The Getty Museum has acquired a 13-inch Corpus Christi (1490s) by Late Gothic German sculptor Veit Stoss. It sold for £1.14 million at Sotheby's London last year, where it had been cataloged as "attributed to" Stoss. The Getty appears confident it's by Stoss's hand. There's just one other autograph Stoss in a U.S. museum: a Mourning Virgin at the Cleveland Museum of Art.

Carved from boxwood, the Getty sculpture is the only small crucifix by Stoss known. It adds a major artist to the Getty's small group of late Gothic and early Renaissance sculptures.
Meanwhile the Getty is  hoping to buy a painting, Joseph Wright of Derby's Two Boys with a Bladder (1769-70). Recently discovered in a Midlands farmhouse, it was displayed at this year's TEFAF by London dealers Lowell Libson and Jonny Yarker. The asking price was said to be £3–4 million, and it was sold to "a major institution" that was speculated to be the Getty. The acquisition depends on securing a UK export license.

Before rubber balloons were a thing, pig bladders were children's toys. The painting is a example of Wright of Derby's candlelight scenes, which include the big pictures of scientific experiments that made his fame. The painting was a kind of experiment itself: The artist used silver foil underneath the bladder's paint layer to increase its luminosity.

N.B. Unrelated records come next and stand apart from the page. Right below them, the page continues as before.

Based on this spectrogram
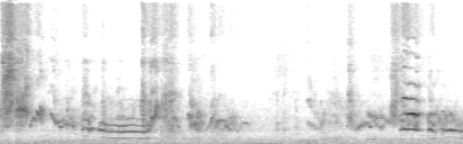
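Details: Cockatiel kept as a pet, saying good morning: bursts of raspy chirping open and close the passage, with a few thin sliding whistles between them and a quieter pause in the middle.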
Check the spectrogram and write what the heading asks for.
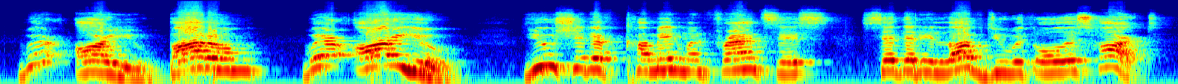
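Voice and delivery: loud, high call for a missing actor. Acted. Director calling out for Bottom to come in. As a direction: call out across the stage.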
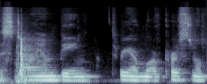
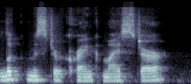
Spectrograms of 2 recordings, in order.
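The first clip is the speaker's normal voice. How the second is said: plain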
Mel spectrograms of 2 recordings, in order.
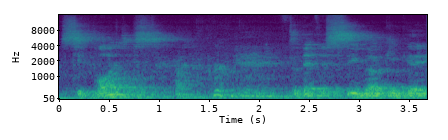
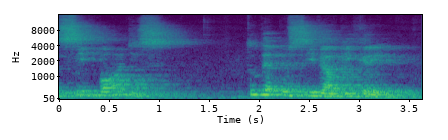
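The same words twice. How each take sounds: First: It is said in a soap-opera heartthrob voice. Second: It is said in a normal speaking voice.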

There is another Wright of Derby picture of the same unusual subject at the Huntington. It's now believed that the Libson and Yarker painting came first. The Huntington version is no copy, for it has a different composition. The colors are more muted. The Getty generally avoids buying British pictures that overlap with the Huntington's. The fact that they're interested in doing that here indicates they believe this version is in a class by itself. In press images the still-life elements sparkle, and the red, stick-figure vein in the bladder adds a surreal accent.

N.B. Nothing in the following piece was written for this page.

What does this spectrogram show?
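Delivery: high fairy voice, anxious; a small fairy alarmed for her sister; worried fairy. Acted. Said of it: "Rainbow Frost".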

Should the Getty succeed in acquiring Two Boys, it will join a fancy-dress portrait and a moonlit Penelope Unravelling Her Web by the artist.


Zack said…
Amazing! That sculpture is incredible.
Anonymous said…
Beautiful sculpture. The pig bladder painting... um, it's..interesting.
Anonymous said…
The Wright work has a slightly pre-Raphaelite quality about it. It's technically very impressive. But something about the style makes me react the way I do when seeing a Norman Rockwell or (at the extreme end of qualms) a Thomas Kincaide work.

I'm sure some of that hesitancy will occur when looking at works in the future Lucas Museum of Narrative Art.

Consider that the flip side of dealing with overly inscrutable, avant-garde contemporary art.
Anonymous said…
WIth Soap Bubbles by Chardin at LACMA, and the Huntington painting, Angelenos now have 3 places to see paintings of kids blowing bubbles. I’m sure it’s academically important, but it’s the type of painting that I can’t see many people stopping to look at. Of course, $3M is change to the Getty, anyway so better to have it than not, I guess.